> _HOW TO COMPLETE THIS TASK_:
Every entry is to be returned exactly as it stands; the pictures are to be dropped.
☆ ☆ ☆
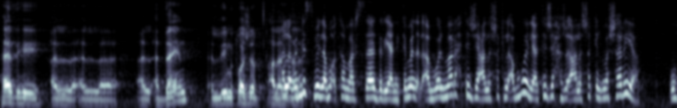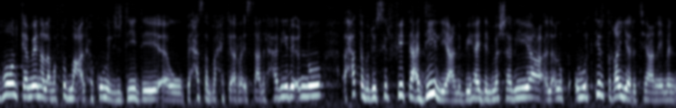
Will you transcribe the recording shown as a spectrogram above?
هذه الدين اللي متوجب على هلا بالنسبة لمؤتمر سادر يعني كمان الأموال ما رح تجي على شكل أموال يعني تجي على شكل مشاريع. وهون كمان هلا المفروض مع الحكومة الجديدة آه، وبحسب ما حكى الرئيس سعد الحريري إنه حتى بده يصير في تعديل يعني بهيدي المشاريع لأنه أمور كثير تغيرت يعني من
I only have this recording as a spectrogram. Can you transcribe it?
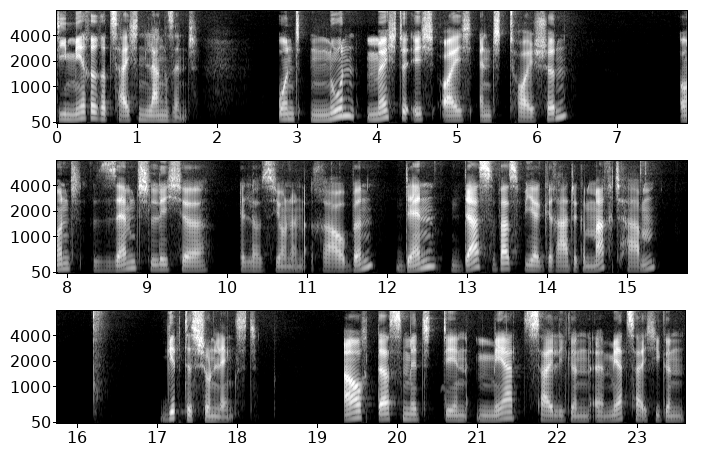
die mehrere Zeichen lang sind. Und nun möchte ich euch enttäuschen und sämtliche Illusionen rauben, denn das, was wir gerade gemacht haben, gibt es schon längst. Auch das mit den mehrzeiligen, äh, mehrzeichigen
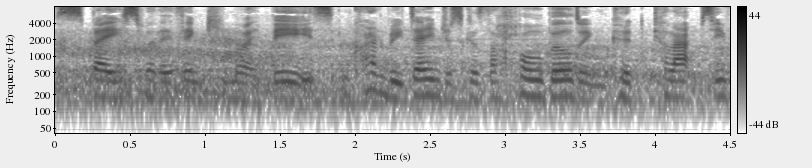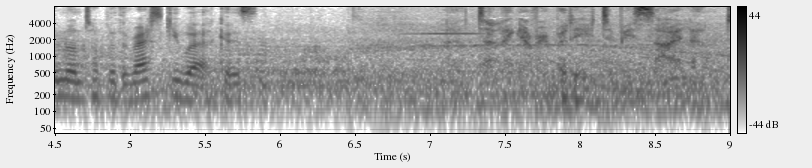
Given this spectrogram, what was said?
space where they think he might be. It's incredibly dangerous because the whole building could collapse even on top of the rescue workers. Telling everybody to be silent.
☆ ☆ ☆
> _RESULT BELOW_:
Will you transcribe the recording shown as a spectrogram above?
هذه الدين اللي متوجب على هلا بالنسبة لمؤتمر سادر يعني كمان الأموال ما رح تجي على شكل أموال يعني تجي على شكل مشاريع. وهون كمان هلا المفروض مع الحكومة الجديدة آه، وبحسب ما حكى الرئيس سعد الحريري إنه حتى بده يصير في تعديل يعني بهيدي المشاريع لأنه أمور كثير تغيرت يعني من
I only have this recording as a spectrogram. Can you transcribe it?
die mehrere Zeichen lang sind. Und nun möchte ich euch enttäuschen und sämtliche Illusionen rauben, denn das, was wir gerade gemacht haben, gibt es schon längst. Auch das mit den mehrzeiligen, äh, mehrzeichigen
Given this spectrogram, what was said?
space where they think he might be. It's incredibly dangerous because the whole building could collapse even on top of the rescue workers. Telling everybody to be silent.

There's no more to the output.